4. Attend a 12-step meeting or other support group. You don’t have to have an addiction to find a 12-step program that can work for you. There are many meetings around the world that are available to you. With the pandemic, many meetings have taken to Zoom as their meeting room, which means your choices are endless. Sometimes, can be a of another cause.
If you do find that you have an unhealthy relationship with alcohol or experience , AA (alcoholics anonymous) can be a place to start. If you find yourself in relationships where you are trying to fix or be fixed, CODA (codependents anonymous) can be a next step. There are many 12-step programs designed to help people who need support, especially if you are finding that you are powerless over your life, which can lead to . It takes courage, and you are worth it.
In addition to 12-step programs, there are several other types of support groups locally for divorce support, men supporting men, learning coping skills, , survivors of sexual abuse, boundaries, survivor of suicide loss, social skills, and more. In addition to support groups, there are other, non-therapeutic group activities that you can find on Meetup.com. A therapist can also help you find resources in your community that might be most helpful to your needs and goals.

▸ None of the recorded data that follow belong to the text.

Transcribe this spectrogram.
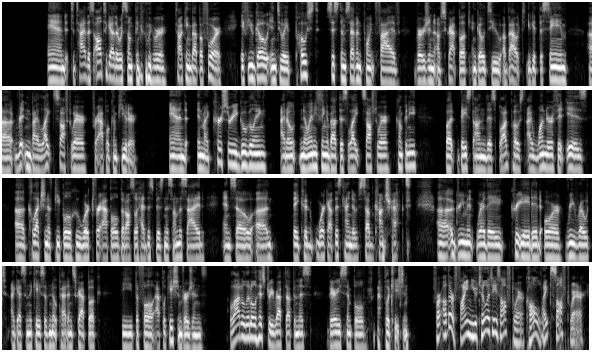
And to tie this all together with something we were talking about before if you go into a post system 7.5 version of scrapbook and go to about you get the same uh, written by light software for apple computer and in my cursory Googling, I don't know anything about this light software company, but based on this blog post, I wonder if it is a collection of people who worked for Apple, but also had this business on the side. And so uh, they could work out this kind of subcontract uh, agreement where they created or rewrote, I guess, in the case of Notepad and Scrapbook, the, the full application versions. A lot of little history wrapped up in this very simple application. For other fine utility software, call Light Software.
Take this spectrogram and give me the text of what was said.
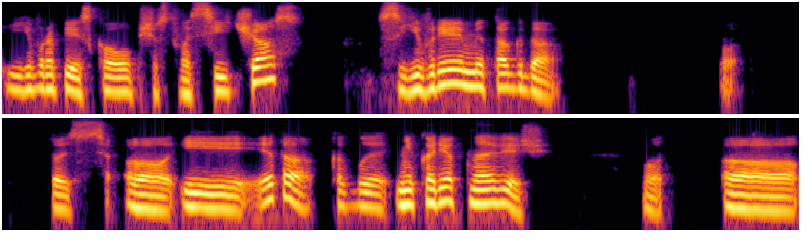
европейского общества сейчас с евреями тогда. Вот. То есть э, и это как бы некорректная вещь. Вот. Э,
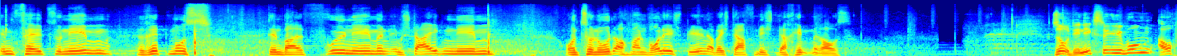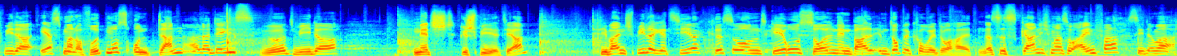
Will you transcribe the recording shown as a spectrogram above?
im Feld zu nehmen. Rhythmus, den Ball früh nehmen, im Steigen nehmen und zur Not auch mal ein Volley spielen, aber ich darf nicht nach hinten raus. So, die nächste Übung auch wieder erstmal auf Rhythmus und dann allerdings wird wieder matched gespielt. Ja? Die beiden Spieler jetzt hier, Chris und Geros, sollen den Ball im Doppelkorridor halten. Das ist gar nicht mal so einfach, sieht immer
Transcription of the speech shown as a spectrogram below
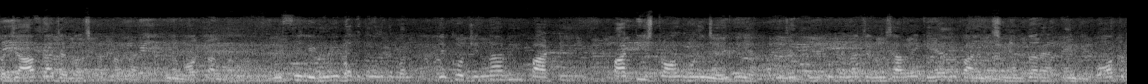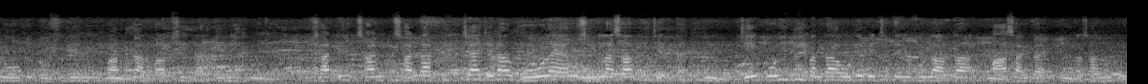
ਪੰਜਾਬ ਦਾ ਜਨਰਲ ਸਕੱਤਰ ਬਣਾਇਆ। ਬਹੁਤ ਧੰਨਵਾਦ। ਇਸੇ ਲੀਡਰ ਨਾ। ਦੇਖੋ ਜਿੰਨਾ ਵੀ ਪਾਰਟੀ ਪਾਰਟੀ ਸਟਰੋਂਗ ਹੋਣੀ ਚਾਹੀਦੀ ਹੈ। ਜਿਵੇਂ ਤੋਂ ਪਹਿਲਾਂ ਚੰਨੀ ਸਾਹਿਬ ਨੇ ਕਿਹਾ ਵੀ ਪਾਣੀ ਸਮੁੰਦਰ ਹੈ ਬਹੁਤ ਲੋਕ ਰੁੱਸਦੇ ਨੇ ਵਾਪ ਘਰ ਵਾਪਸੀ ਕਰਦੇ ਨੇ। ਸਾਡੀ ਸਾਡਾ ਟੀਚਾ ਜਿਹੜਾ ਗੋਲ ਹੈ ਉਹ ਸਿੰਗਲਾ ਸਾਹਿਬ ਦੀ ਜਿੱਤ ਹੈ। ਜੇ ਕੋਈ ਵੀ ਬੰਦਾ ਉਹਦੇ ਵਿੱਚ ਤਿਲ ਫੁੱਲ ਆਪਦਾ ਪਾ ਸਕਦਾ ਹੈ ਤਾਂ ਸਾਨੂੰ ਕੋਈ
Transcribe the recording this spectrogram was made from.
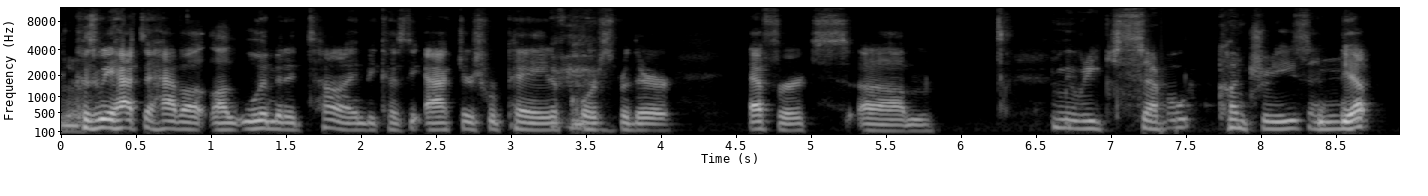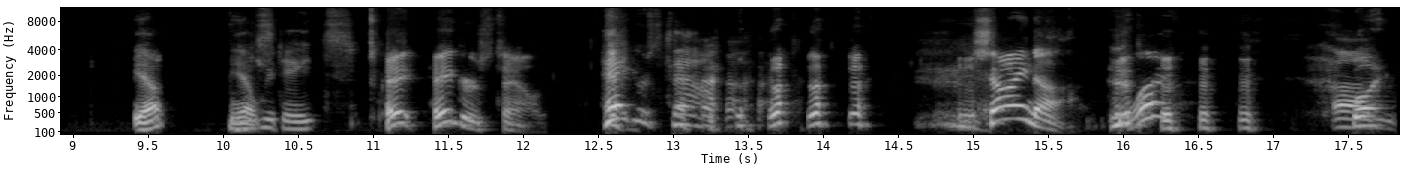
because mm-hmm. we had to have a, a, limited time because the actors were paid, of course, for their efforts. Um, we reached several countries and yep Yep. Yep. States. Hey, Hagerstown. Hagerstown. China. What? well, um,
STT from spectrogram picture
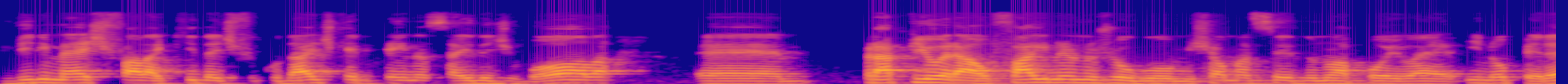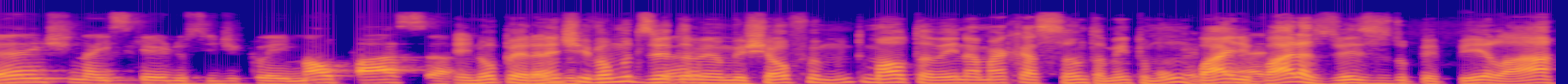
vira e mexe fala aqui da dificuldade que ele tem na saída de bola. É, para piorar, o Fagner não jogou, o Michel Macedo no apoio é inoperante, na esquerda o Sid Clay mal passa. Inoperante, é, e vamos dizer também, o Michel foi muito mal também na marcação, também tomou um baile várias vezes do PP lá,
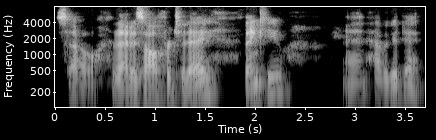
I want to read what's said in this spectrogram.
So that is all for today. Thank you, and have a good day.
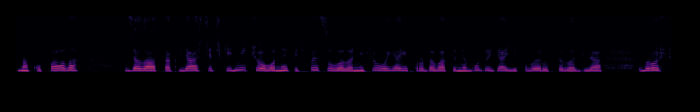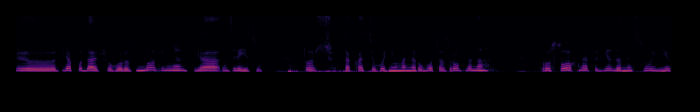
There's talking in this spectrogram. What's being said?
накопала, взяла так в нічого не підписувала, нічого, я їх продавати не буду, я їх виростила для вирощую для подальшого розмноження, для зрізу. Тож, така сьогодні у мене робота зроблена. Просохне, тоді занесу їх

Once you come to a place of acceptance with getting help for , you can take appropriate action. Even if you feel shame around not being able to accomplish this by yourself, let yourself celebrate that you are choosing a brighter future without as much suffering in your daily life. There is no shame in taking action to improve yourself.
Living with is at times, heavy, sad, and can be life-threatening, depending on how long you have had it and how severe it has become. It is not worth powering through for one more day with no help to prove to yourself that you can power through. There are costs that come with that mentality, like perpetuating more rather than actively helping yourself through it.
Not every solution is easy, but you will find yourself showing up to situations differently if you can grow your toolbox of coping strategies. You will find yourself more content and healthier if you are willing to risk a new beginning. It might feel scary right now, but with the help of a professional, you can learn to work through problems and reconnect with your self and your life.
For more tips on managing depression: 4 Tips For Managing Depression When It’s Hard and if you are worried about your teen: Teen Depression Is On The Rise. Here’s How Parents Can Help.
If you are having thoughts of suicide or seriously considering suicide, for immediate help, reach out to the National Suicide Hotline at 1-800-273-8255 or in Colorado you can call 1-844-493-8255 or text “help” to 38255.
Written by: Randi Thackeray, MA
Clinically Reviewed and Edited by: Julie Reichenberger, MA, LPC, ACS, ACC
Denver Metro Counseling is a group of clinicians who provide therapeutic support for teens, adults, parents, and families. We help people learn to heal from and learn to live with depression. We provide individual, family and relationship therapy for depression and other life challenges.